overall happiness, to shift attention away from ranking countries solely on their Gross

Domestic Product (GDP), which measures a country’s wealth. His groundbreaking

reconception of how to evaluate a country’s progress laid the foundation of success for

Bhutan’s later efforts to put happiness on the official UN agenda. Panelist and Permanent

Representative of Bhutan to the UN, H.E. Mrs. Kunzang C. Namgyel, remarked that the

International Day of Happiness itself represents a “renaissance of the idea that happiness

is the meaning of life and recognizing that happiness is fundamental to human existence.”

This idea that it is the responsibility of governments to form policies that facilitate their

citizens’ happiness has led to new measures all over the world. For example, the

Permanent Representative of the United Arab Emirates (UAE) to the UN, H.E. Mrs. Lana

Zaki Nusseibeh, specified how this year, the UAE designated an entirely new position

within its government to researching and developing policies to foster happiness: the

Minister of State for Happiness. 22-year- old Ohood Al Roumi, who was included on the

World Economic Forum’s 2012 compilation of Young Global Leaders, was selected for

the position, making her the eighth female minister out of 29 total members currently

serving on the UAE Cabinet. Reiterating the connection between gender equality and a

happy society, Ambassador Nusseibeh said, “We believe society can’t function if half of

the population isn’t empowered.”

Correspondingly, the Permanent Representative of Iceland to the UN, H.E. Mr. Einar

Gunnarsson, emphasized how Iceland’s efforts towards gender equality, such as paid

paternity leave, have benefited its society and helped stabilize conditions during the 2008

financial crisis. During the question and answer session, a student asked what men could

do to help achieve gender equality, and Ambassador Gunnarsson pointed to his “He for

She” pin on his blazer, saying how crucial it was to be informed about gender issues and

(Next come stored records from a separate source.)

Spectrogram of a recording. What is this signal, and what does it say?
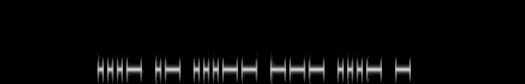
Morse code, heard as a keyed tone, about 25 wpm, 700 Hz. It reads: VA3OVT
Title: DXCC-100 Call Signs - 6 Characters - Repeated 3x - 25wpm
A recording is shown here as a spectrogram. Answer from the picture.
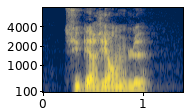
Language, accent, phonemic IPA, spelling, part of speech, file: French, France, /sy.pɛʁ.ʒe.ɑ̃t blø/, supergéante bleue, noun, LL-Q150 (fra)-supergéante bleue.wav
- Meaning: blue supergiant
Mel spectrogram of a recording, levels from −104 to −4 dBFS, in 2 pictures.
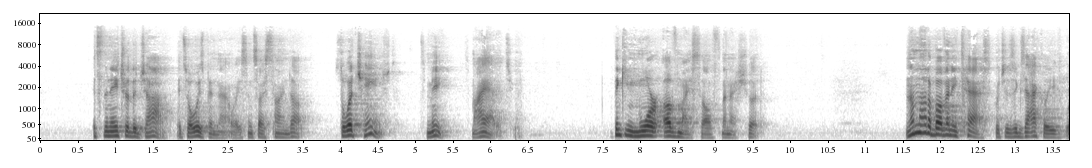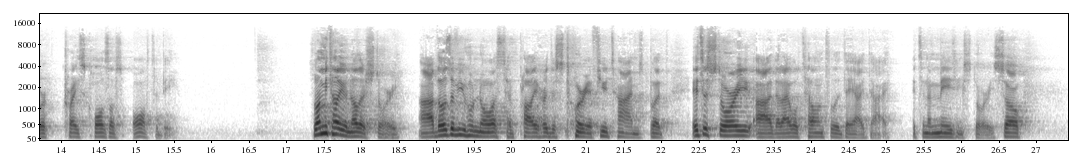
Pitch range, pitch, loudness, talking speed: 115-155 Hz, 125 Hz, -35 LUFS, 190 wpm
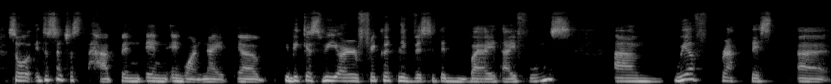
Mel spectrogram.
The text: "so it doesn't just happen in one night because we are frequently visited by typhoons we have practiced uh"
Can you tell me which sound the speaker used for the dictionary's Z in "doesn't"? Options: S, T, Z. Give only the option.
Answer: S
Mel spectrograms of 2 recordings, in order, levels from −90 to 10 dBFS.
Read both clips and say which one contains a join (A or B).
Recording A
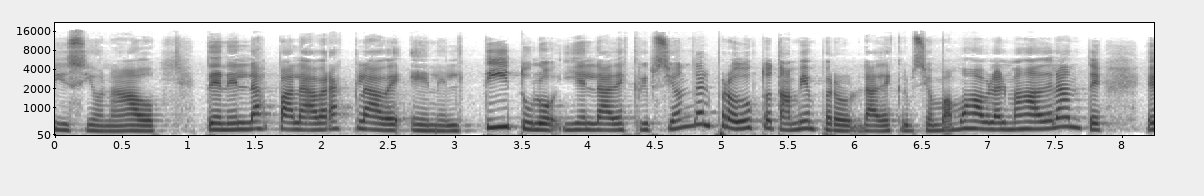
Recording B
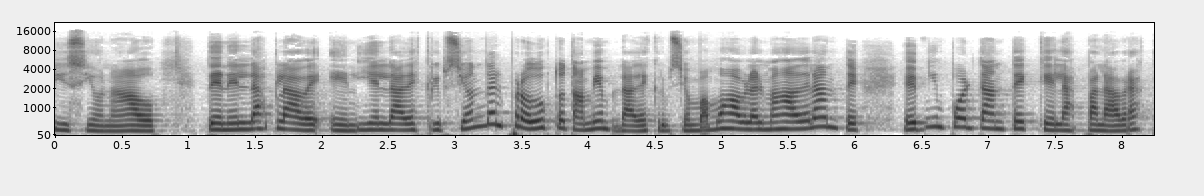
B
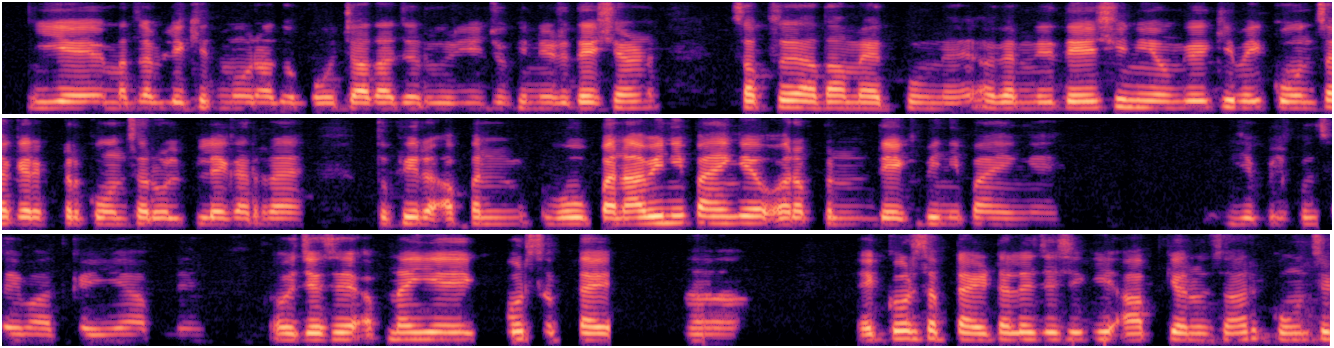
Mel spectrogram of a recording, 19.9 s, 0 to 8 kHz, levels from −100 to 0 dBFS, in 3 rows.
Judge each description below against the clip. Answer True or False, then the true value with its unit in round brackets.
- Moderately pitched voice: True (170 Hz)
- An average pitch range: False (1.7 semitones)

then visibly and actively speak up. However, he cautioned, “We want to bring men into

the room-- but we don’t want to take over the room.”

Afterward, Zach Brown, an Assistant Director of Office of Student Leadership

Development at Lehigh, observed, “What I continue to relearn is that I have so much

privilege as a cis-male identifying person. And so, I have a responsibility to advocate for

women but not take up too much space.”

Epitomizing the disparities between different countries and the obstacles their citizens

face in their path to happiness, Jennifer Omsted, a professor at Drew University with

expertise in economics, gender, and globalization, asked, “How do you have happiness

when there are bombs being dropped around you?” As exemplified by her question,

reaching a minimum threshold of physical and psychological security preempts most

possibilities of happiness. Concluding the panel, she stated, “Happiness itself is the

embodiment of all the SDGs.”

Comparing the two panels, Christina Jordan, an Assistant Director of Office of Student

Leadership Development at Lehigh, noticed, “The first session was obviously much more

emotional and struck a deeper impact with me, because it was very anecdotal, and I liked

hearing their stories. Whereas the second one was more tangible, in terms of steps you

can work towards if you have the resources, if you have enough privilege that you aren’t

worried about your basic needs. So, to me, the first session was kind of like why should

we care-- here’s the passion, here’s the inspiration-- and the second session was here are

some ways to work towards that. It was a very interesting back to back.”